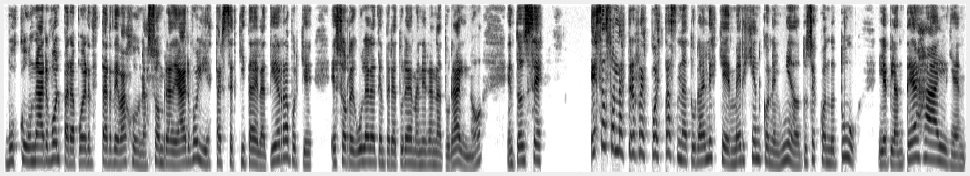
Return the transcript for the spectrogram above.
busco un árbol para poder estar debajo de una sombra de árbol y estar cerquita de la tierra porque eso regula la temperatura de manera natural, ¿no? Entonces, esas son las tres respuestas naturales que emergen con el miedo. Entonces, cuando tú le planteas a alguien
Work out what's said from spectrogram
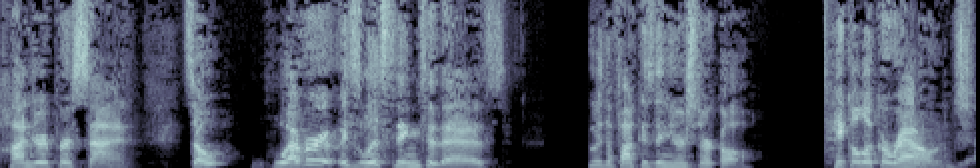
100%. So whoever is listening to this, who the fuck is in your circle? Take a look around. Yeah.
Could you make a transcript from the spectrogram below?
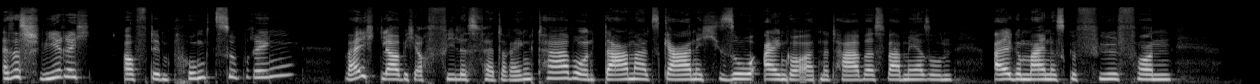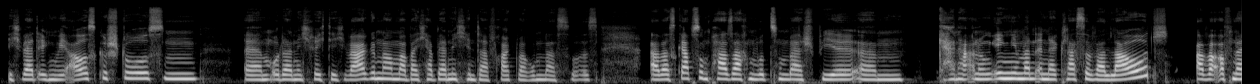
Es ist schwierig auf den Punkt zu bringen, weil ich glaube ich auch vieles verdrängt habe und damals gar nicht so eingeordnet habe. Es war mehr so ein allgemeines Gefühl von, ich werde irgendwie ausgestoßen ähm, oder nicht richtig wahrgenommen, aber ich habe ja nicht hinterfragt, warum das so ist. Aber es gab so ein paar Sachen, wo zum Beispiel ähm, keine Ahnung, irgendjemand in der Klasse war laut, aber auf einer,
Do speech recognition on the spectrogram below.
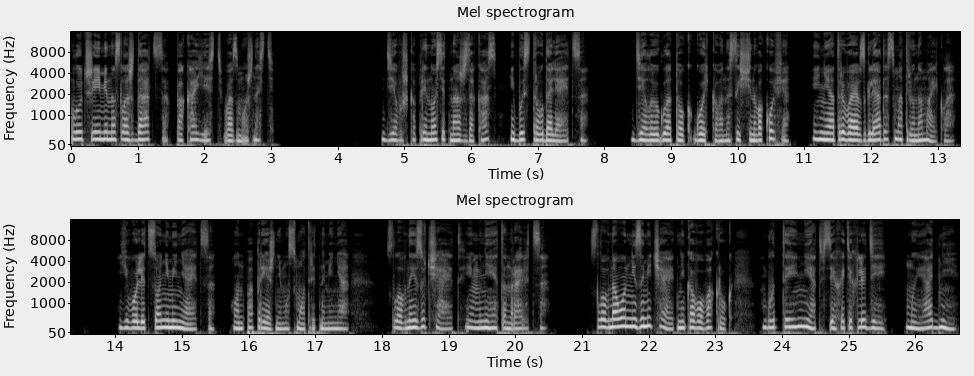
Лучше ими наслаждаться, пока есть возможность. Девушка приносит наш заказ и быстро удаляется. Делаю глоток горького насыщенного кофе и, не отрывая взгляда, смотрю на Майкла. Его лицо не меняется, он по-прежнему смотрит на меня, словно изучает, и мне это нравится. словно он не замечает никого вокруг, будто и нет всех этих людей, мы одни.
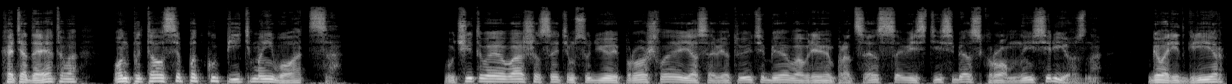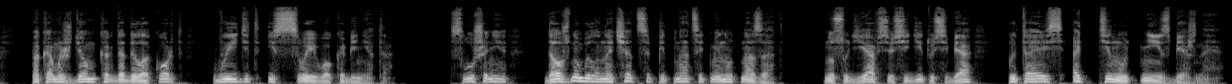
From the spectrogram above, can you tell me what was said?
хотя до этого он пытался подкупить моего отца. Учитывая ваше с этим судьей прошлое, я советую тебе во время процесса вести себя скромно и серьезно, говорит Гриер, пока мы ждем, когда Делакорт выйдет из своего кабинета. Слушание должно было начаться 15 минут назад, но судья все сидит у себя, пытаясь оттянуть неизбежное.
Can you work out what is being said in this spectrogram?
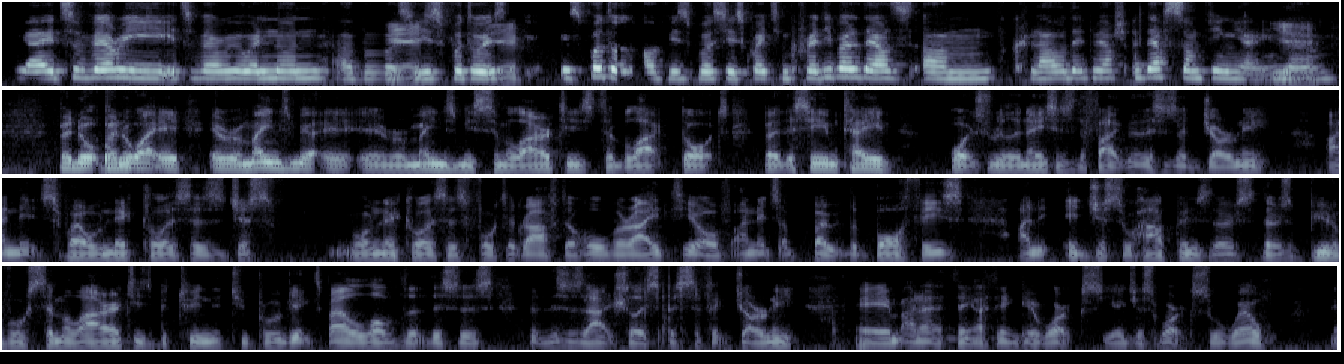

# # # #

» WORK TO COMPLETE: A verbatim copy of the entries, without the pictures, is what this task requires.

» ANSWER TO THIS TASK:
Return the transcript for the spectrogram above.
busco un árbol para poder estar debajo de una sombra de árbol y estar cerquita de la tierra porque eso regula la temperatura de manera natural, ¿no? Entonces, esas son las tres respuestas naturales que emergen con el miedo. Entonces, cuando tú le planteas a alguien
Work out what's said from spectrogram
100%. So whoever is listening to this, who the fuck is in your circle? Take a look around. Yeah.
Could you make a transcript from the spectrogram below?
Es ist schwierig auf den Punkt zu bringen, weil ich glaube ich auch vieles verdrängt habe und damals gar nicht so eingeordnet habe. Es war mehr so ein allgemeines Gefühl von, ich werde irgendwie ausgestoßen ähm, oder nicht richtig wahrgenommen, aber ich habe ja nicht hinterfragt, warum das so ist. Aber es gab so ein paar Sachen, wo zum Beispiel ähm, keine Ahnung, irgendjemand in der Klasse war laut, aber auf einer,
Do speech recognition on the spectrogram below.
Лучше ими наслаждаться, пока есть возможность. Девушка приносит наш заказ и быстро удаляется. Делаю глоток горького насыщенного кофе и, не отрывая взгляда, смотрю на Майкла. Его лицо не меняется, он по-прежнему смотрит на меня, словно изучает, и мне это нравится. словно он не замечает никого вокруг, будто и нет всех этих людей, мы одни.
From the spectrogram above, can you tell me what was said?
хотя до этого он пытался подкупить моего отца. Учитывая ваше с этим судьей прошлое, я советую тебе во время процесса вести себя скромно и серьезно, говорит Гриер, пока мы ждем, когда Делакорт выйдет из своего кабинета. Слушание должно было начаться 15 минут назад, но судья все сидит у себя, пытаясь оттянуть неизбежное.
Can you work out what is being said in this spectrogram?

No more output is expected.